# WORK ITEM:
All that is wanted is the line with "Submit a transcript" and each line after it to the end of the data below, set down exactly and without pictures.

(Dataset excerpts)
----
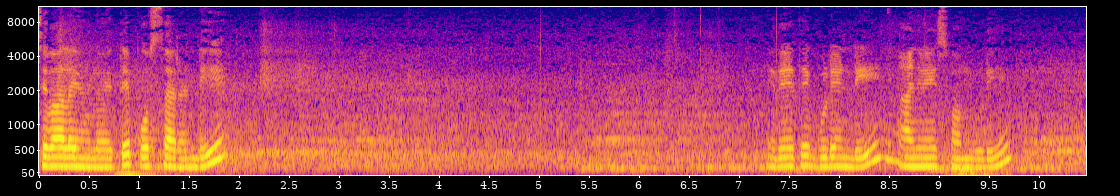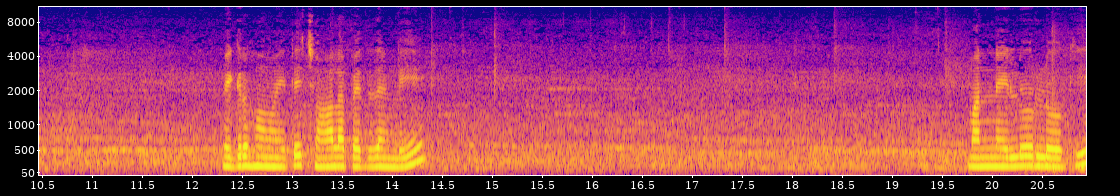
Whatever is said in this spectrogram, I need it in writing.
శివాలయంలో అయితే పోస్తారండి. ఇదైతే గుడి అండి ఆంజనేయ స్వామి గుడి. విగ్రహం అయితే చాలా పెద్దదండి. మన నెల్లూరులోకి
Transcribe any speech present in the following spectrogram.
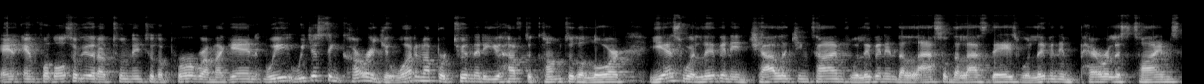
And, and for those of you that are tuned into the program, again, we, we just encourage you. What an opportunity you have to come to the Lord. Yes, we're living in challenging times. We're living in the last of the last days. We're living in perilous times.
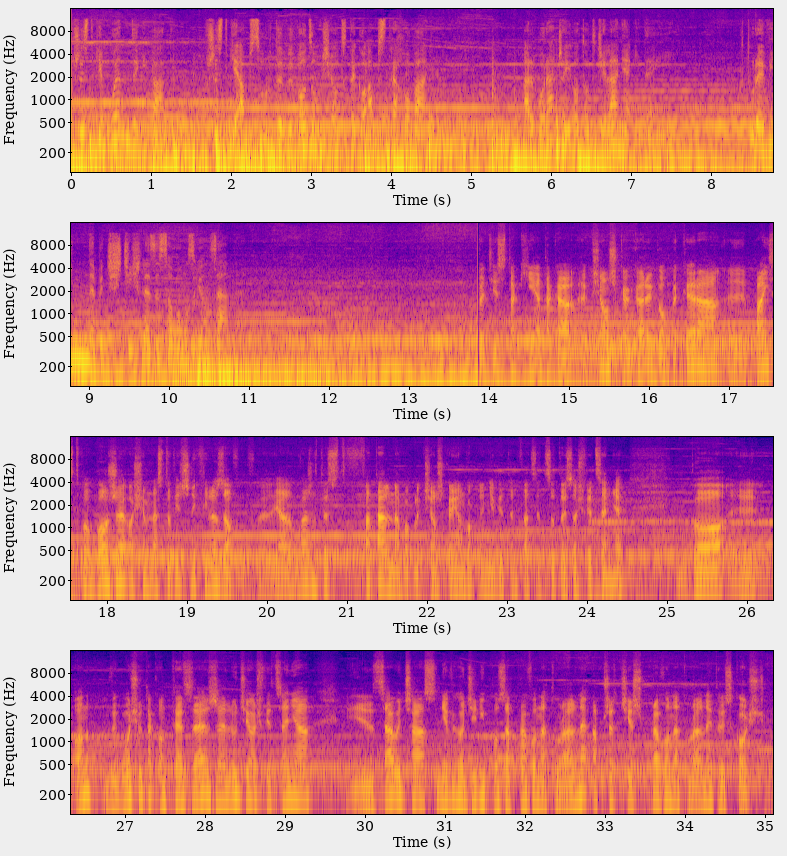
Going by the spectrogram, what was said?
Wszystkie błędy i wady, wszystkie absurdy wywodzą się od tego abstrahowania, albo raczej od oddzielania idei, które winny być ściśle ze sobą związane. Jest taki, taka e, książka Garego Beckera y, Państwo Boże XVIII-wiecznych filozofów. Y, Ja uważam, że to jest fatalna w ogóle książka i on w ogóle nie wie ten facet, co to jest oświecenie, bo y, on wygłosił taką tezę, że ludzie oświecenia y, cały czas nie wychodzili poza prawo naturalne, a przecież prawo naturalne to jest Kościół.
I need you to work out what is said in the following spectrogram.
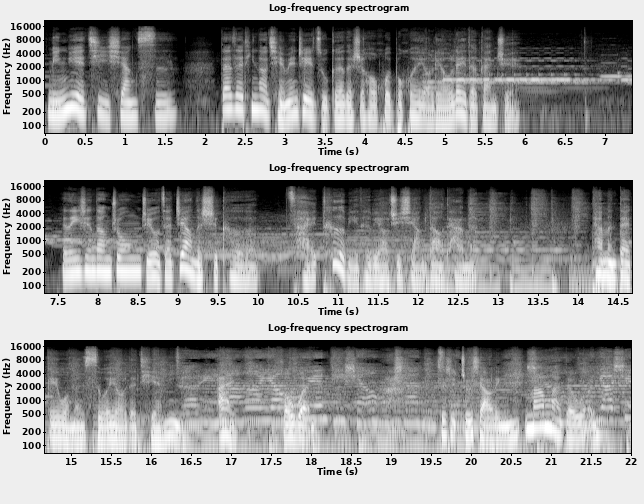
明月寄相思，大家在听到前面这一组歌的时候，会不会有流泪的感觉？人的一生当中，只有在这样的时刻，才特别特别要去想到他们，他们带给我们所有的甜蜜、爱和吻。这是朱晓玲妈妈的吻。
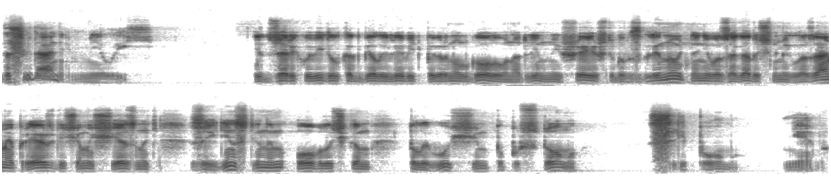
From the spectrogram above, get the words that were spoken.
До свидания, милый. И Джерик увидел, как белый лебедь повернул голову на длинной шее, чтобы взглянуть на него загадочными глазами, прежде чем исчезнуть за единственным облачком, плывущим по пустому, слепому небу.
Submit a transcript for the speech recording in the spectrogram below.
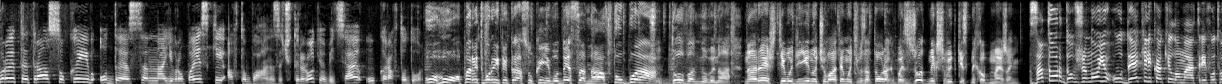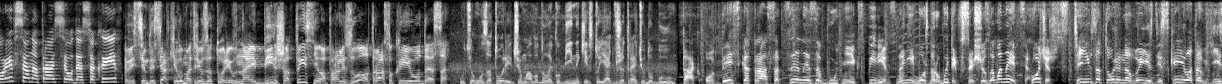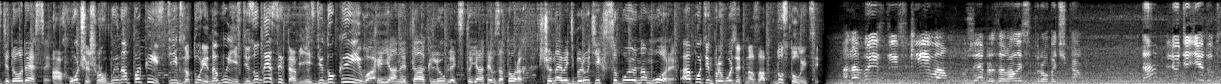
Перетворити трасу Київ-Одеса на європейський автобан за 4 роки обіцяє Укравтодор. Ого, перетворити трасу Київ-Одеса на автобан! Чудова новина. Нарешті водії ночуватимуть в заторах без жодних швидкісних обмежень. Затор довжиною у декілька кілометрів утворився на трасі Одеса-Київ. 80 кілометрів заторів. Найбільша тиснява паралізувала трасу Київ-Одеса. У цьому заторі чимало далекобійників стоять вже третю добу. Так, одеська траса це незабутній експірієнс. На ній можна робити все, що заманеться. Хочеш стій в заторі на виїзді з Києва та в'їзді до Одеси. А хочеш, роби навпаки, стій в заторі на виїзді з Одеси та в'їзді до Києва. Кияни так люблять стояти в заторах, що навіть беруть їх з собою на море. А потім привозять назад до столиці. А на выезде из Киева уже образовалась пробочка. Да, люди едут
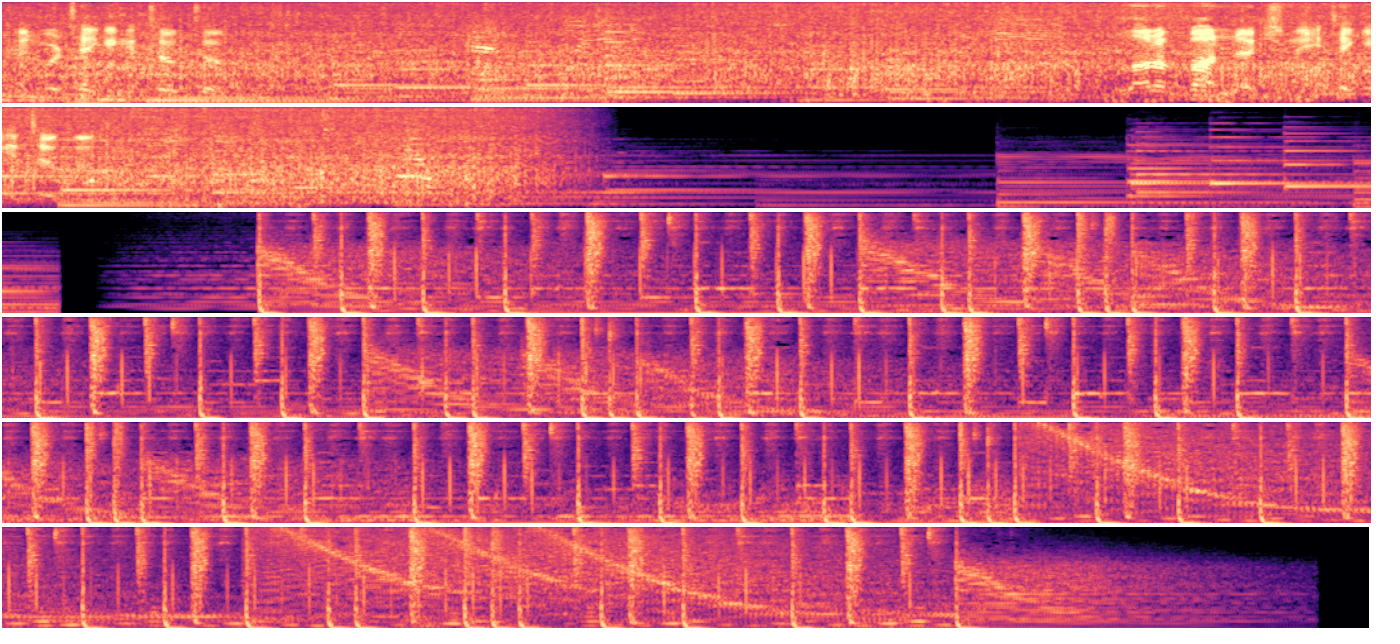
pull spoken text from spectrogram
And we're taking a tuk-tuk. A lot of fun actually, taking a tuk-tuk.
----
# TASK RESPONSE:
Submit a transcript for the speech recording in the spectrogram below.
Перетворити трасу Київ-Одеса на європейський автобан за 4 роки обіцяє Укравтодор. Ого, перетворити трасу Київ-Одеса на автобан! Чудова новина. Нарешті водії ночуватимуть в заторах без жодних швидкісних обмежень. Затор довжиною у декілька кілометрів утворився на трасі Одеса-Київ. 80 кілометрів заторів. Найбільша тиснява паралізувала трасу Київ-Одеса. У цьому заторі чимало далекобійників стоять вже третю добу. Так, одеська траса це незабутній експірієнс. На ній можна робити все, що заманеться. Хочеш стій в заторі на виїзді з Києва та в'їзді до Одеси. А хочеш, роби навпаки, стій в заторі на виїзді з Одеси та в'їзді до Києва. Кияни так люблять стояти в заторах, що навіть беруть їх з собою на море. А потім привозять назад до столиці. А на выезде из Киева уже образовалась пробочка. Да, люди едут
pull spoken text from spectrogram
And we're taking a tuk-tuk. A lot of fun actually, taking a tuk-tuk.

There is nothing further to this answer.